There’s always lots to read and reflect upon about the place of HR, L&D, OD, People Management etc. in the business. Even more than ever before thanks to social media networks and the rich abundance of shared learning opportunities, leading to even more of a need to be discerning and to think about what matters and what should be happening.
With friends recently, one of whom is a very senior manager in a large dispersed, FTSE100 organisation you will have heard of, the conversation turned, as it so often does, to more examples of poor HR practice at his company. As usual, I sprang to the defence of the HR profession, shaking my head and giving my tuppence worth of how I think things should be in order for HR to be effective, credible and a valued part of the business. So, I would love to know how anyone in HR could defend this short. but spectacularly illuminating example.
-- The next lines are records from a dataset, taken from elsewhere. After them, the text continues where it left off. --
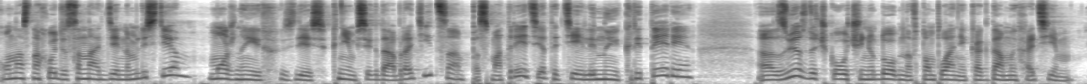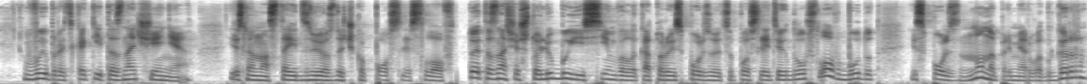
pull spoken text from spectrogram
у нас находятся на отдельном листе, можно их здесь к ним всегда обратиться, посмотреть. Это, те или иные критерии. Э, звездочка очень удобна в том плане, когда мы хотим выбрать какие-то значения, если у нас стоит звездочка после слов, то это значит, что любые символы, которые используются после этих двух слов, будут использованы. Ну, например, вот гр,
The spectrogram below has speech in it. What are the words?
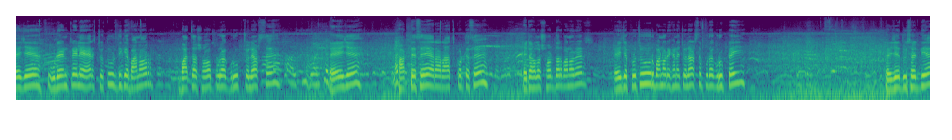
এই যে উডেন ট্রেলের চতুর্দিকে বানর বাচ্চা সহ পুরা গ্রুপ চলে আসছে। এই যে হাঁটতেছে এরা রাজ করতেছে। এটা হলো সর্দার বানরের। এই যে প্রচুর বানর এখানে চলে আসছে পুরা গ্রুপটাই এই যে দুই সাইড দিয়ে।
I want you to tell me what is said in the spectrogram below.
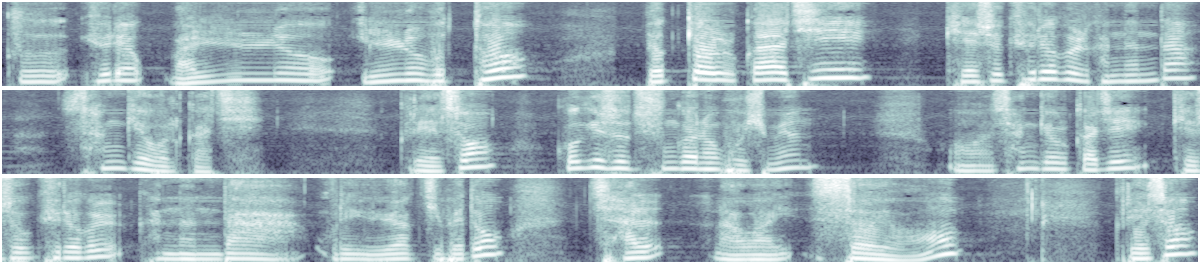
그 효력 만료일로부터 몇 개월까지 계속 효력을 갖는다? 3개월까지. 그래서 거기서 중간에 보시면 어, 3개월까지 계속 효력을 갖는다. 우리 요약집에도 잘 나와 있어요. 그래서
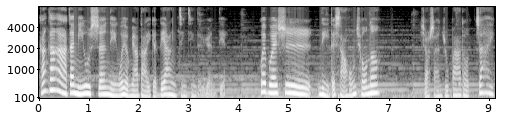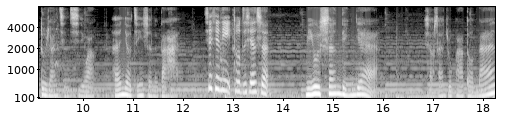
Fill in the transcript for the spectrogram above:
刚刚啊，在迷雾森林，我有瞄到一个亮晶晶的圆点。”会不会是你的小红球呢？小山猪巴豆再度燃起希望，很有精神的大喊：“谢谢你，兔子先生！”迷雾森林耶！小山猪巴豆喃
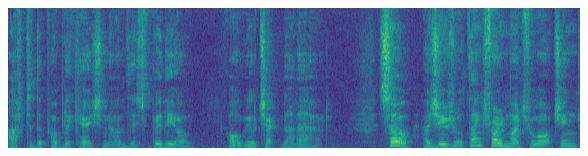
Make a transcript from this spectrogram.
after the publication of this video. I hope you'll check that out. So, as usual, thanks very much for watching.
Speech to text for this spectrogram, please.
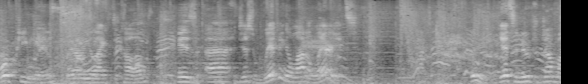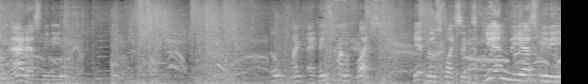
or P win, whatever you like to call him, is uh, just whipping a lot of lariats. Ooh, gets a neutral jump on that SPD. Oh, Mike, I think trying to flex. Getting those flex getting the SPD.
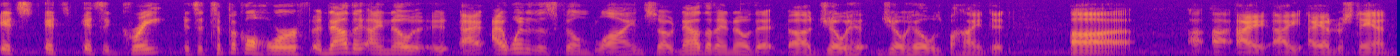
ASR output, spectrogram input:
it's it's it's a great it's a typical horror. Now that I know, I, I went to this film blind, so now that I know that uh, Joe Joe Hill was behind it, uh, I I I understand.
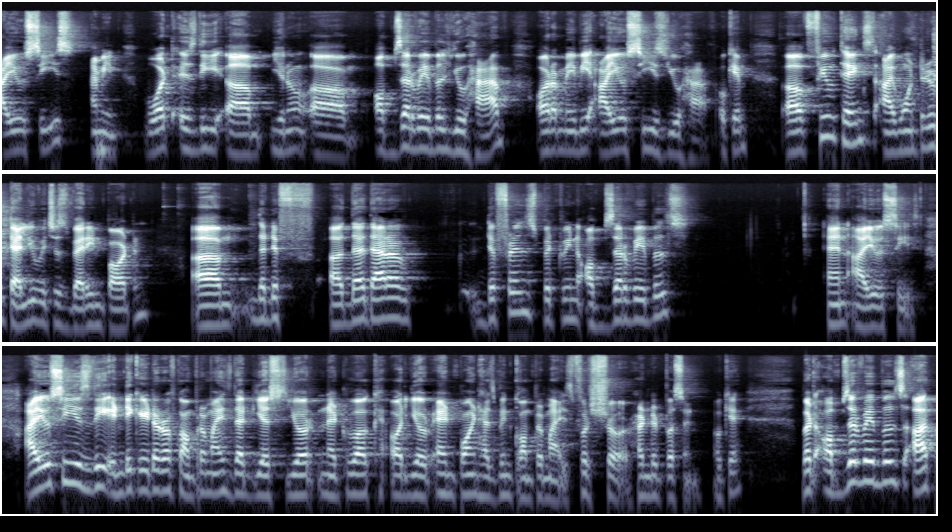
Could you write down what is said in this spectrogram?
iocs i mean what is the um, you know uh, observable you have or maybe iocs you have okay? A few things i wanted to tell you which is very important. Um, the uh, there, there are difference between observables and IOCs. IOC is the indicator of compromise that yes, your network or your endpoint has been compromised for sure, 100%. Okay. But observables are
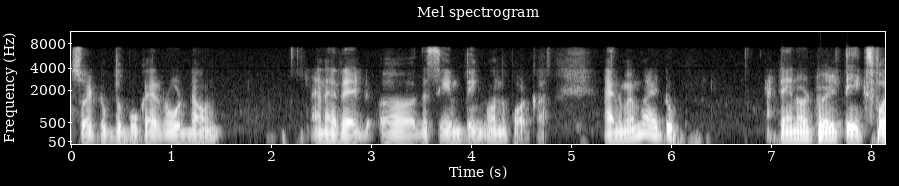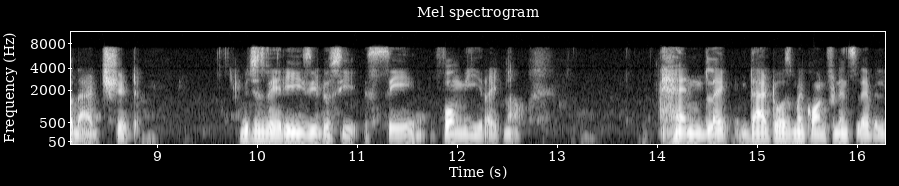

This organisation sounds like it has a centralised Shared Service and a Business Partnering approach. They have a scheme for employees who recommend someone who then becomes a successful hire (apologies for using HR speak and turning a verb into a noun here) to receive a fairly modest monetary payment as a thank you. Apparently, this scheme is not well communicated. The payment for anyone in my friend’s sizeable team who does this, would come out of the departmental budget he holds and manages, and really would be a drop in the ocean. Recently a team member was successful in making a recommendation that worked out. Here’s what happened.
My friend to Shared Services – I’d like Joe Bloggs to receive this payment please.
Shared Services – Not possible, as he has not filled in the correct form.
My friend to Joe Bloggs – Here you go, fill this form in retrospectively and I’ll authorise it.
Shared Services to Joe Bloggs and my friend – We can’t make the payment as the form was not filled in in advance of the successful hire he recommended.
My friend to his HR Business Partner – Can you influence this please? It’s ridiculous, I am the budget holder and I am agreeing to this as a legitimate payment that I will sign off.
HR BP – I’ll see what I can do.
HR BP (later) – I’m sorry but Shared Services have said no. So how about you do this an ex gratia payment to the same value?
So many immediate questions.
Here’s just a few I can think of off the top of my head:
How can the HR BP, who is based in operations, possibly gain any credibility in the business when they have no scope for flexibility on such matters and have to defer decisions to Shared Services?
Why is the HR BP being used as a go between?
Why have Shared Services got the power to over-rule a reasonable decision made about something fairly small, by a senior manager?
I say something fairly small, meaning monetary value, but what about the impact on the employee concerned?
How much did this silliness irritate him and affect his motivation and productivity at that time, and possibly for longer if this is just one example of many?
How much of his expensive time did my friend spend trying to sort this out?
As I know that for my friend, this is indeed one example of many, what does he think of his HR support? (I know, and I’m sure you can guess correctly.)
So many wider questions.
For us as HR, OD and L&D professionals:
Can we all put our hands on our hearts and say we have never gone along with a process that adds no value at best, or at worst, hinders business?
Are we sure corporate support services are part of the overall business, working seamlessly with operational colleagues to help our organisations succeed?
Do we have enabling, simple processes, with flexibility balanced just right with the need to protect the business?
How can we ensure we have intelligent influence throughout the business?
Are tails wagging dogs?